[Opening Provided records section]

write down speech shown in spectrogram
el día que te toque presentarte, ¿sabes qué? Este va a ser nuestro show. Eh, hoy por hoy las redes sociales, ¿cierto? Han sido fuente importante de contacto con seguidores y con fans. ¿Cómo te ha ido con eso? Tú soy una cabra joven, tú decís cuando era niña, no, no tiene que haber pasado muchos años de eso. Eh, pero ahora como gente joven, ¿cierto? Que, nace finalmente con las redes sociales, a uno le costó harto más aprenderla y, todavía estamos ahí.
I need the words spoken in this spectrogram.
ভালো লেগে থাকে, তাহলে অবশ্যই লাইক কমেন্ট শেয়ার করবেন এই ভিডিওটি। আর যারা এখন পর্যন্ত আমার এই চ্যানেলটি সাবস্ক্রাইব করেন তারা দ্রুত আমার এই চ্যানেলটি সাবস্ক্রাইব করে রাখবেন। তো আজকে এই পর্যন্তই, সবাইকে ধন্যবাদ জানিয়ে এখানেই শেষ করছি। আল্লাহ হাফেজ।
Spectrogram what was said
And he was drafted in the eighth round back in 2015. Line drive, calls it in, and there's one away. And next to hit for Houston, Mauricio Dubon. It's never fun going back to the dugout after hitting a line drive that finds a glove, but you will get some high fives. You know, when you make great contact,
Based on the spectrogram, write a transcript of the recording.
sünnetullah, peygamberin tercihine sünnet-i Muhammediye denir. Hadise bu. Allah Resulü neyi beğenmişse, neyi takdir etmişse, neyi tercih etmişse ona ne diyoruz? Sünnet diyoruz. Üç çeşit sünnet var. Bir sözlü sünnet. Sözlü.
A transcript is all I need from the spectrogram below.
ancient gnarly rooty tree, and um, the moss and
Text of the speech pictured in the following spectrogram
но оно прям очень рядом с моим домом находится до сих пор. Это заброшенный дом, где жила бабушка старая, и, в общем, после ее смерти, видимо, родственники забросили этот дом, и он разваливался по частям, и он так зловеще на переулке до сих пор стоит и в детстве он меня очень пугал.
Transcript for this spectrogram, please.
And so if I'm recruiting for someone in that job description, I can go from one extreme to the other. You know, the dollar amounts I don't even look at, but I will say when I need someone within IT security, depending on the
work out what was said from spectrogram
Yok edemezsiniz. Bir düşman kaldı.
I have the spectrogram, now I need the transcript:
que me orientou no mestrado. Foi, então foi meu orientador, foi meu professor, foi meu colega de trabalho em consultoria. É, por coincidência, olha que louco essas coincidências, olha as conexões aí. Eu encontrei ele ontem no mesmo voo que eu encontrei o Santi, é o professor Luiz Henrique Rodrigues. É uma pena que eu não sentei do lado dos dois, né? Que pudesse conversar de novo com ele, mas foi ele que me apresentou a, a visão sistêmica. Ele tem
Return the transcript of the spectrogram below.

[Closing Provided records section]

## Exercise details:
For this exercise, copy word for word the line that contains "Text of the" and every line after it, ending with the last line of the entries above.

## Answer to this task:
Text of the speech pictured in the following spectrogram
но оно прям очень рядом с моим домом находится до сих пор. Это заброшенный дом, где жила бабушка старая, и, в общем, после ее смерти, видимо, родственники забросили этот дом, и он разваливался по частям, и он так зловеще на переулке до сих пор стоит и в детстве он меня очень пугал.
Transcript for this spectrogram, please.
And so if I'm recruiting for someone in that job description, I can go from one extreme to the other. You know, the dollar amounts I don't even look at, but I will say when I need someone within IT security, depending on the
work out what was said from spectrogram
Yok edemezsiniz. Bir düşman kaldı.
I have the spectrogram, now I need the transcript:
que me orientou no mestrado. Foi, então foi meu orientador, foi meu professor, foi meu colega de trabalho em consultoria. É, por coincidência, olha que louco essas coincidências, olha as conexões aí. Eu encontrei ele ontem no mesmo voo que eu encontrei o Santi, é o professor Luiz Henrique Rodrigues. É uma pena que eu não sentei do lado dos dois, né? Que pudesse conversar de novo com ele, mas foi ele que me apresentou a, a visão sistêmica. Ele tem
Return the transcript of the spectrogram below.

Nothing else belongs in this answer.